In Stacy Schiff's biography of Cleopatra, I came across this epigraph from Euripides: "Man's most valuable trait is a judicious sense of what not to believe."
I have no idea which of Euripides' plays the quote is from, but it strikes me as a suitable source for reflection.
Credulity is the default state of a human life. Children are born to believe, to accept as true what they are told by adults. An innate credulity has survival value in a dangerous world. If a grown-up says "There are crocodiles in the river," it is probably best to stay out of the water.
Skepticism, on the other hand, must be learned.
I was late in realizing that I didn't have to believe the received "truth." My best teacher was a somewhat older Panamanian secular Jew I went to graduate school with at UCLA. We took our brown-bag lunches together in the university's botanical garden, and spent the hour talking about physics, religion, and the "meaning of life."
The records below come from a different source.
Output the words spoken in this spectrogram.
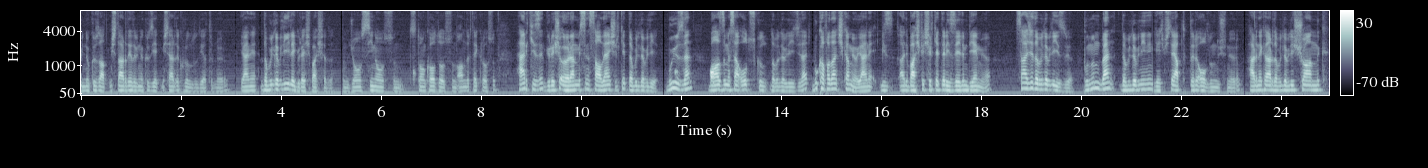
1960'larda ya da 1970'lerde kuruldu diye hatırlıyorum. Yani WWE ile güreş başladı. John Cena olsun, Stone Cold olsun, Undertaker olsun. Herkesin güreşi öğrenmesini sağlayan şirket WWE. Bu yüzden bazı mesela old school WWE'ciler bu kafadan çıkamıyor. Yani biz hadi başka şirketler izleyelim diyemiyor. Sadece WWE izliyor. Bunun ben WWE'nin geçmişte yaptıkları olduğunu düşünüyorum. Her ne kadar WWE şu anlık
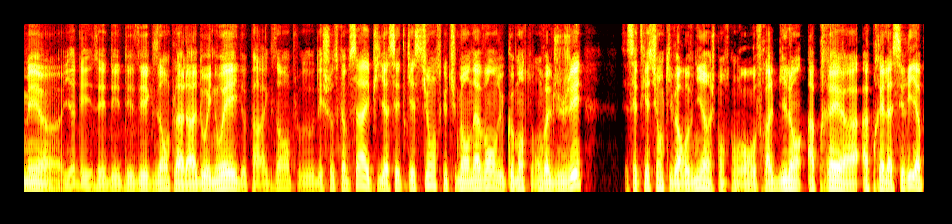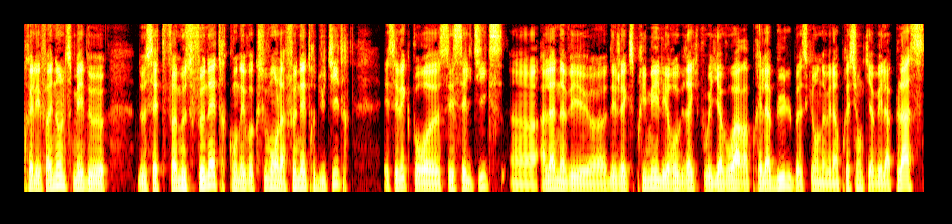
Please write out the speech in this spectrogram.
mais euh, il y a des, exemples à la Dwayne Wade, par exemple, ou des choses comme ça. Et puis il y a cette question, ce que tu mets en avant de comment on va le juger, c'est cette question qui va revenir. Je pense qu'on refera le bilan après, euh, après la série, après les finals, mais de, de cette fameuse fenêtre qu'on évoque souvent, la fenêtre du titre. Et c'est vrai que pour euh, ces Celtics, Alan avait déjà exprimé les regrets qu'il pouvait y avoir après la bulle parce qu'on avait l'impression qu'il y avait la place.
Moises was the first person I had encountered after sixteen years of Catholic education who mentioned the word "skepticism." "Why do you believe that?" he would ask, and often I had no answer except that it was what my family and teachers told me was true. The idea that I might actually examine the basis for my beliefs was a rather new concept. In matters of religion, like almost everyone else in the world, I had embraced uncritically the faith story into which I was born.
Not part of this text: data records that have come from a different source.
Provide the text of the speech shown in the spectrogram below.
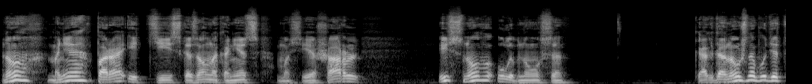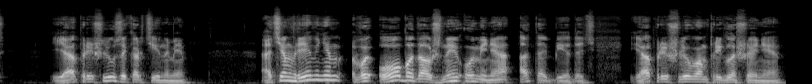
Но мне пора идти, сказал наконец месье Шарль и снова улыбнулся. Когда нужно будет, я пришлю за картинами. А тем временем вы оба должны у меня отобедать. Я пришлю вам приглашение.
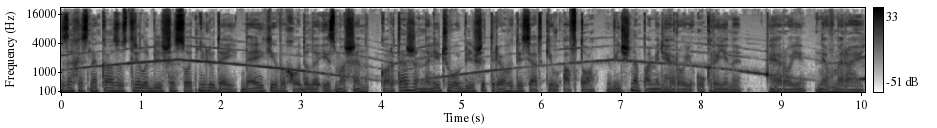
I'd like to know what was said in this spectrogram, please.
Захисника зустріло більше сотні людей, деякі виходили із машин. Кортеж налічував більше трьох десятків авто. Вічна пам'ять герою України. Герої не вмирають.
And thus began my search for "a judicious sense of what not to believe." When later, as a teacher, I wrote a little column for each issue of the college newspaper, I called it Under a Skeptical Star, from a line of the Scots poet/scholar William MacNeile Dixon: "If there be a skeptical star I was born under it, yet I have lived all my days in complete astonishment."
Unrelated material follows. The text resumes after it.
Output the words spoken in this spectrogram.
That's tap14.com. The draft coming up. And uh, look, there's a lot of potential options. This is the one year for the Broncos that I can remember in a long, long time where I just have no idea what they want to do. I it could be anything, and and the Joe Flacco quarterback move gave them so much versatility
A liberating sense of what not to believe opened the door to a vastly more interesting world whose diverse and astonishing riches I continue to explore to this day.